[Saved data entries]

-----

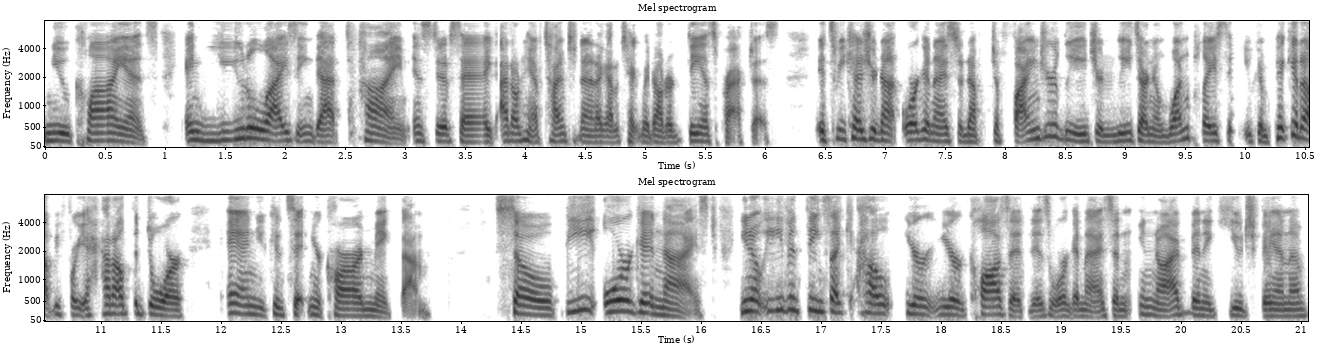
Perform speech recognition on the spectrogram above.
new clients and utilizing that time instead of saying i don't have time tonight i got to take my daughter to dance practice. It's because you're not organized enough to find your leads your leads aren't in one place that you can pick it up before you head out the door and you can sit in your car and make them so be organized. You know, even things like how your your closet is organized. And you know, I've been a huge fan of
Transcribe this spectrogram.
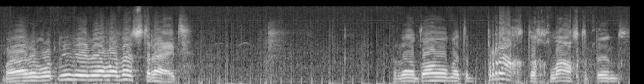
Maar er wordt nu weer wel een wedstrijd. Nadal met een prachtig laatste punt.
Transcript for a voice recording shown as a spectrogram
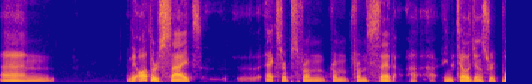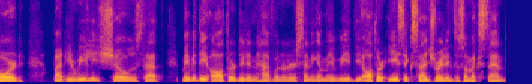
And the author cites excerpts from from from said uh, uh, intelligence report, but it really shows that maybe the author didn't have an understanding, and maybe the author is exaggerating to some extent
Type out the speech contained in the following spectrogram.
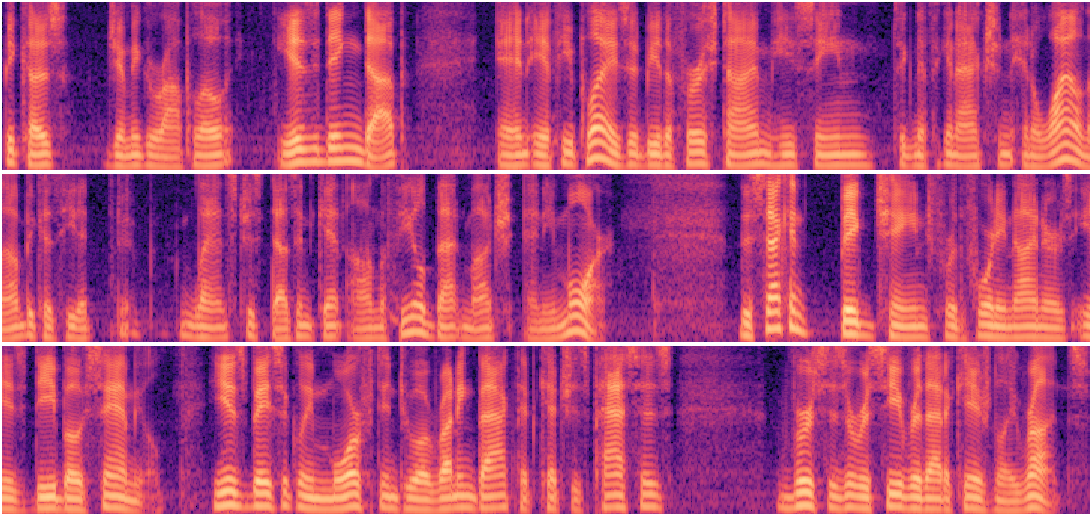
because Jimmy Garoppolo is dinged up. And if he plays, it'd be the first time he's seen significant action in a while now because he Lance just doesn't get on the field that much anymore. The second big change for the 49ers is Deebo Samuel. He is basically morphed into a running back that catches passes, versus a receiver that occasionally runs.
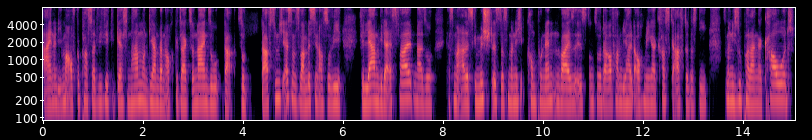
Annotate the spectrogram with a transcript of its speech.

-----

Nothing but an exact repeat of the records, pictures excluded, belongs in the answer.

Perform speech recognition on the spectrogram above.
new clients and utilizing that time instead of saying i don't have time tonight i got to take my daughter to dance practice. It's because you're not organized enough to find your leads your leads aren't in one place that you can pick it up before you head out the door and you can sit in your car and make them so be organized. You know, even things like how your your closet is organized. And you know, I've been a huge fan of
Transcribe this spectrogram.
Maar er wordt nu weer wel een wedstrijd. Nadal met een prachtig laatste punt.
Transcript for a voice recording shown as a spectrogram
And the author cites excerpts from from from said uh, uh, intelligence report, but it really shows that maybe the author didn't have an understanding, and maybe the author is exaggerating to some extent
Type out the speech contained in the following spectrogram.
because Jimmy Garoppolo is dinged up. And if he plays, it'd be the first time he's seen significant action in a while now because he Lance just doesn't get on the field that much anymore. The second big change for the 49ers is Deebo Samuel. He is basically morphed into a running back that catches passes, versus a receiver that occasionally runs.
Annotate the spectrogram with a transcript of its speech.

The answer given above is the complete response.